It was also nice to finally see Bruce Wayne and Alfred again, for the first time in 2015’s episodes, as Bruce comes back from laying low in Europe, and tries to look for Selina. The lovestruck Bruce tries to give Selina a present after convincing an increasingly ghoulish-looking Ivy Pepper to summon her to Wayne Manor, for $20, but Selina refutes it, and tells Bruce not to talk to her anymore. This leads to Bruce smashing the snow globe he attempted to give her and crying, leading to Alfred delivering a cold line about whether Bruce is going to keep crying over someone that isn’t worth his time, or get back to his life. Seriously, sometimes I wonder if Gotham should have been about Alfred instead of Gordon. Sean Pertwee’s Alfred is awesome, and I sure missed him!
Going back to Penguin however, his success is short-lived, as Fish and Butch waltz back, and are about to exact their revenge. Victor Zsasz interrupts with several of Falcone’s eccentric lady goons however, forcing Fish to flee and escape, while Butch ends up captured. Zsasz refuses to kill Butch however, suggesting that he’ll be put to work for a higher purpose. Regardless of what that is though, I enjoyed seeing Zsasz in action again very much. He’s another of the show’s better-done villains, and is always lots of fun.
A lot happened in the somewhat over-stuffed and contrived “Welcome Back, Jim Gordon”, but the episode at least ended on a very intriguing note, with Fish revealing that she is leaving town… to Bullock! Apparently, Fish and Bullock have engaged in a top secret love affair that even the show has hid from viewers, and suddenly, Bullock’s passing affinity for Fish starts to make sense. It’s another great plot development that will be very interesting to see pan out, assuming that the show addresses it before Fish inevitably returns to Gotham City to stir up more trouble.
It’s a lot of “if’s” though. Gotham is incubating plenty of promise that it’s so far mostly failing to tap in 2015 at this point. With a big two-part event episode starting next week however, set to lay the groundwork for Batman nemesis, Scarecrow, here’s hoping that the show starts finding its potential again soon.

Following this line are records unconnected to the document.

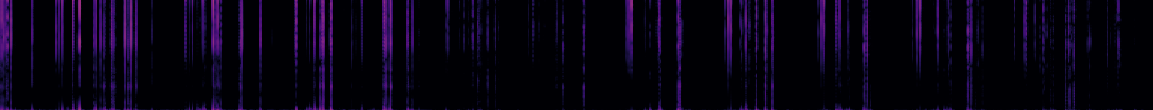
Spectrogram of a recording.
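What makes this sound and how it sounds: Long nails tap the base of a small, ribbed, clear glass perfume bottle that is partly filled, then scratch along its ribbed sides. The result is a rapid run of short, dry clicks and raspy scratches with almost no ring and a dull low body. The sounds are loudest and densest in the first few seconds, then settle into softer, sparser scraping.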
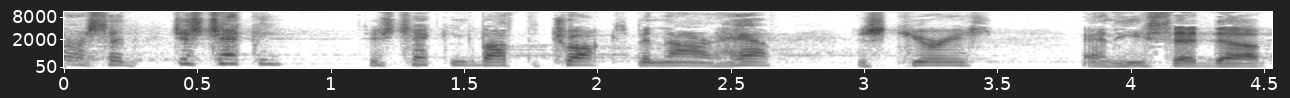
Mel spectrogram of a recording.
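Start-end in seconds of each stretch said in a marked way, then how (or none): 0.4-3.5 quiet polite nudge; tentative soft inquiry. Retold or imitated. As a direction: check in softly, not wanting to bother. Politely asking the mechanic about truck.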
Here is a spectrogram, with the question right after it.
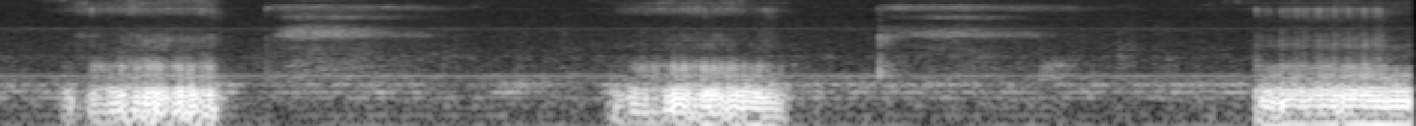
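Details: Pet cat snoring while sleeping on a pillow indoors after a fun day at home: deep, rumbling snores about every three seconds, each lasting around a second, with faint high whistling breaths between them.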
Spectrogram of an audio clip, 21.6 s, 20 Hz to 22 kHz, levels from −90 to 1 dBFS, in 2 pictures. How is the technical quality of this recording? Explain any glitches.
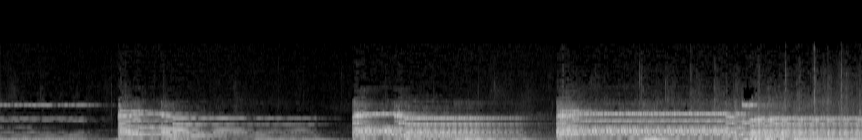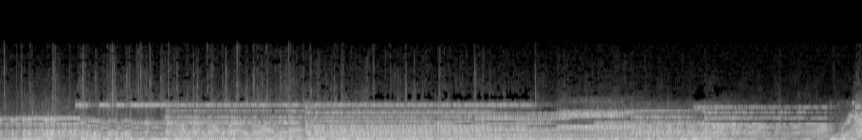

Gotham continues to frustrate with story issues and contrivances, but through its struggles, it still lays the groundwork for exciting future plot developments this week.